Seniority number description of potential energy surfaces: Symmetric dissociation of water, N2, C2, and Be2
Bytautas, Laimutis; Scuseria, Gustavo E.; Ruedenberg, Klaus
The present study further explores the concept of the seniority number (Ω) by examining different configuration interaction (CI) truncation strategies in generating compact wave functions in a systematic way. While the role of Ω in addressing static (strong) correlation problem has been addressed in numerous previous studies, the usefulness of seniority number in describing weak (dynamic) correlation has not been investigated in a systematic way. Thus, the overall objective in the present work is to investigate the role of Ω in addressing also dynamic electron correlation in addition to the static correlation. Two systematic CI truncation strategies are compared beyond minimal basis sets and full valence active spaces. One approach is based on the seniority number (defined as the total number of singly occupied orbitals in a determinant) and another is based on an excitation-level limitation. In addition, molecular orbitals are energy-optimized using multiconfigurational-self-consistent-field procedure for all these wave functions. The test cases include the symmetric dissociation of water (6-31G), N2 (6-31G), C2 (6-31G), and Be2 (cc-pVTZ). We find that the potential energy profile for H2O dissociation can be reasonably well described using only the Ω = 0 sector of the CI wave function. For the Be2 case, we show that the full CI potential energy curve (cc-pVTZ) is almost exactly reproduced using either Ω-based (including configurations having up to Ω = 2 in the virtual-orbital-space) or excitation-based (up to single-plus-double-substitutions) selection methods, both out of a full-valence-reference function.

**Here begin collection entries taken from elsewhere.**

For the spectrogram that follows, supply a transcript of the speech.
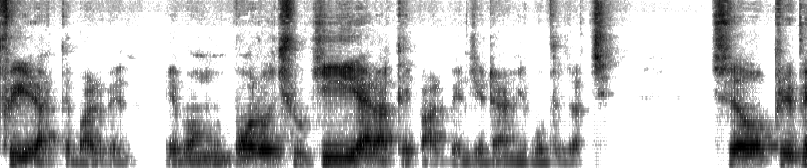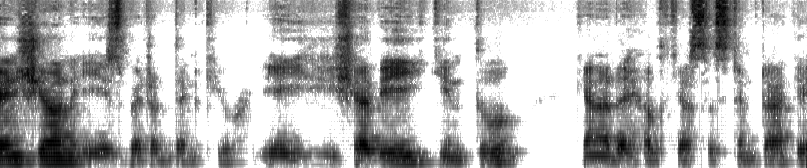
ফ্রি রাখতে পারবেন এবং বড় ঝুঁকি এড়াতে পারবেন, যেটা আমি বলতে যাচ্ছি। So prevention is better than cure এই হিসাবেই কিন্তু কানাডা হেলথ কেয়ার সিস্টেমটাকে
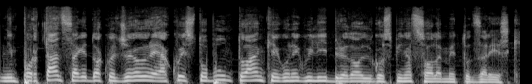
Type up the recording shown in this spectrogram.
l'importanza che do a quel giocatore a questo punto anche con equilibrio tolgo Spinazzola e metto Zaleschi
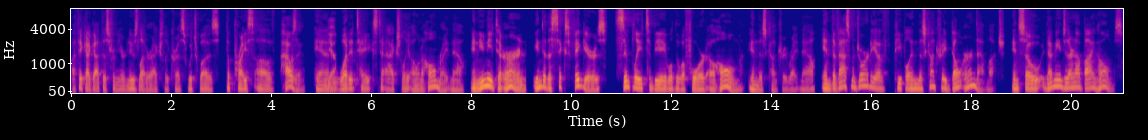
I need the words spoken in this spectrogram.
I think I got this from your newsletter, actually, Chris, which was the price of housing and yeah. what it takes to actually own a home right now. And you need to earn into the six figures simply to be able to afford a home in this country right now. And the vast majority of people in this country don't earn that much. And so that means they're not buying homes.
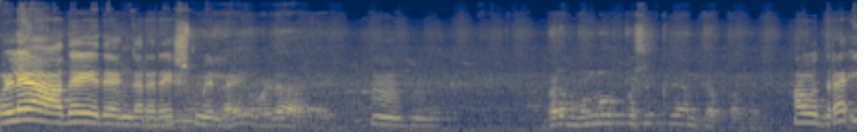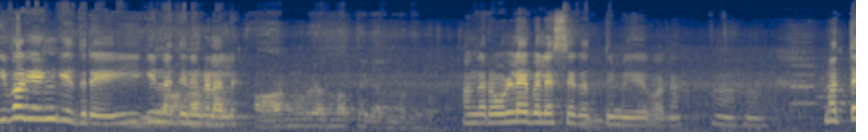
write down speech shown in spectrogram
ಒಳ್ಳೆಯ ಆದಾಯ ಇದೆ ಹಂಗಾರೆ ರೇಷ್ಮೆ ಕೈ ಒಳ್ಳೆ. ಹಾಂ ಹಾಂ ಬರೀ ಮುನ್ನೂರು ರೂಪಾಯಿ ಸಿಕ್ಕಿ ಅಂತ ಹೇಳ್ತಾರೆ ಹೌದ್ರಾ? ಇವಾಗ ಹೆಂಗಿದ್ರಿ ಈಗಿನ ದಿನಗಳಲ್ಲಿ? ಆರ್ನೂರ ಎಂಬತ್ತೈದು ಎರಡುನೂರು ಹಂಗಾರೆ ಒಳ್ಳೆ ಬೆಲೆ ಸಿಗುತ್ತೆ ನಿಮಗೆ ಇವಾಗ. ಹಾಂ ಹಾಂ. ಮತ್ತು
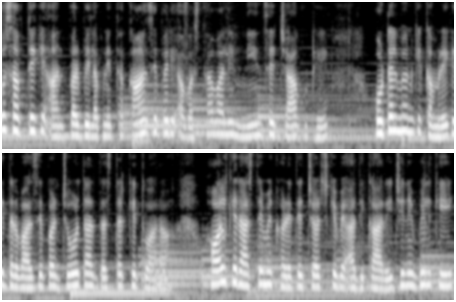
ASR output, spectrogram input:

Finally, in dissociation cases of N2 and C2, we shall also consider novel hybrid wave functions obtained by a union of a set of CI configurations representing the full valence space and a set of CI configurations where seniority-number restriction is imposed for a complete set (full-valence-space and virtual) of correlated molecular orbitals, simultaneously. We discuss the usefulness of the seniority number concept in addressing both static and dynamic electron correlation problems along dissociation paths.